"The following current Australian and New Zealand qualifications are recognised by the Board for registration as a surveyor* in NSW:
- Curtin University – Bachelor of Science (Mine and Engineering Surveying) – recognised for mining surveying registration only
- Curtin University – Bachelor of Surveying
- RMIT University – Bachelor of Applied Science (Surveying)
- University of Melbourne – Master of Engineering (Spatial) depending on subject and prerequisite requirements as noted on the Surveyors Registration Board of Victoria website.
- University of Newcastle – Bachelor of Surveying (Honours)
- University of NSW - Bachelor of Engineering (Surveying)
- University of NSW - Bachelor of Engineering in Civil Engineering & Bachelor of Surveying in Surveying (Double Degree)
- University of Otago – Bachelor of Surveying

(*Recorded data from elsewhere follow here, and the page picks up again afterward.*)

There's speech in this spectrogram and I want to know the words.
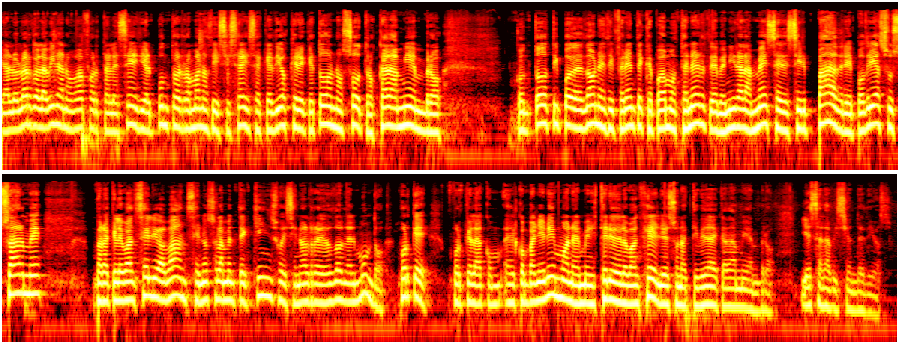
y a lo largo de la vida nos va a fortalecer. Y el punto de Romanos 16 es que Dios quiere que todos nosotros, cada miembro, con todo tipo de dones diferentes que podamos tener, de venir a la mesa y decir, Padre, ¿podrías usarme para que el Evangelio avance, no solamente en Kingsway, sino alrededor del mundo? ¿Por qué? porque el compañerismo en el ministerio del Evangelio es una actividad de cada miembro y esa es la visión de Dios.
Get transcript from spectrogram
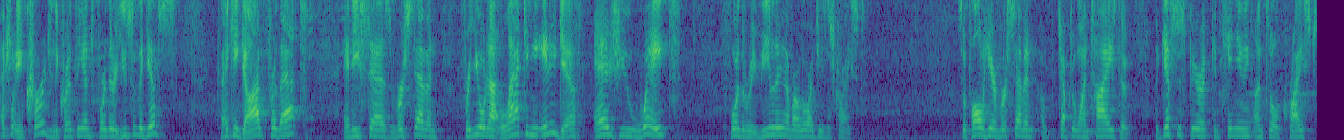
actually encouraging the Corinthians for their use of the gifts, thanking God for that. And he says, verse 7, for you are not lacking any gift as you wait for the revealing of our Lord Jesus Christ. So, Paul here, verse 7 of chapter 1, ties the, the gifts of Spirit continuing until Christ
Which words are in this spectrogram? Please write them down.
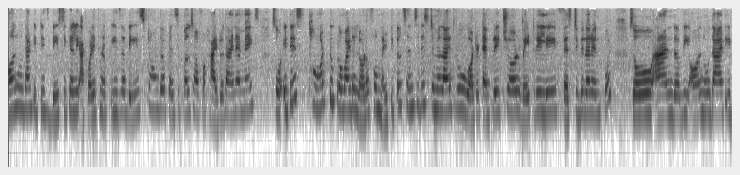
all know that it is basically aquatic therapies are based on the principles of hydrodynamics. So, it is thought to provide a lot of uh, multiple sensory stimuli through water temperature, weight relief, vestibular input. So, and uh, we all know that it,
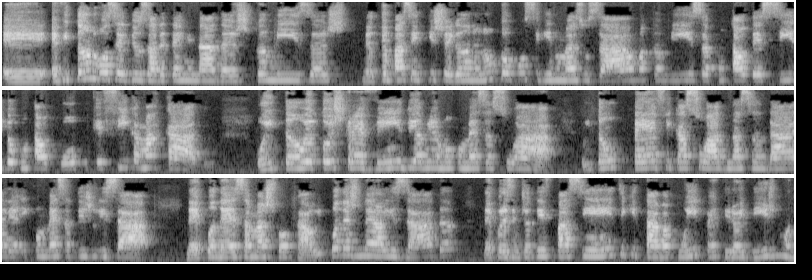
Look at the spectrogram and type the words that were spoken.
é, evitando você de usar determinadas camisas. Né? Eu tenho paciente que chegando, eu não estou conseguindo mais usar uma camisa com tal tecido ou com tal cor, porque fica marcado. Ou então eu estou escrevendo e a minha mão começa a suar. Ou então o pé fica suado na sandália e começa a deslizar, né? quando é essa mais focal. E quando é generalizada, né? Por exemplo, já tive paciente que estava com hipertiroidismo.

- University of South Australia – Bachelor of Geospatial Science – recognised for mining surveying registration only, for land surveying registration you must also complete the Master of Surveying
- University of Southern Queensland – Bachelor of Spatial Science Technology (Surveying) – recognised for mining surveying registration only
- University of Southern Queensland – Bachelor of Spatial Science (Honours) (Surveying)
- University of Tasmania – Bachelor of Surveying and Spatial Sciences – recognised for mining surveying registration only, for land surveying registration you must also complete the Graduate Diploma in Land Surveying
If you hold an Australian or New Zealand three year or four year surveying degree not stated in the above list please contact the BOSSI office to have your qualification assess (sic).
Holders of overseas qualifications need to have their qualifications assess by the Bureau for Assessment of Overseas Qualifications (Reciprocating Surveyors Boards of Australia and New Zealand)."
*It is worth noting that BOSSI considers a surveyor to be a registered surveyor / land surveyor / cadastral surveyor. They are synonymous.
As you can see, nothing from TAFE is on that list. There are actually no colleges/institutes on that list. It is my understanding that TAFE no longer offer a diploma/advanced diploma anymore, which used to be their longest surveying course and ran for 2 years full-time. This was the course that I did, and I was given 14 exemptions out of 38 subjects at Uni. But I was never a surveyor straight out of TAFE. Nobody is. As such, you cannot be a graduate surveyor out of TAFE. Only Uni, and only one of the Unis on that list (or similar with approval).
I'd like to stress (again) that I am not trying to have a crack at anyone. As I said, BOSSI are really coming down hard on guys and are checking qualifications. Those who do not have them are being told to have an actual surveyor sign up to supervise technicians who are surveying on their own.
And be warned- if you are in NSW, there is a surveyor working for one of the councils (I won't name the council) who, probably due to some sort of fetish, spends his days going through survey plans looking for guys who are trying to pass themselves off as being surveyors. He then reports them to BOSSI, who then start legal action.
Sorry for the verbose diatribe. I genuinely am interested in stopping young people from getting sued. Honestly.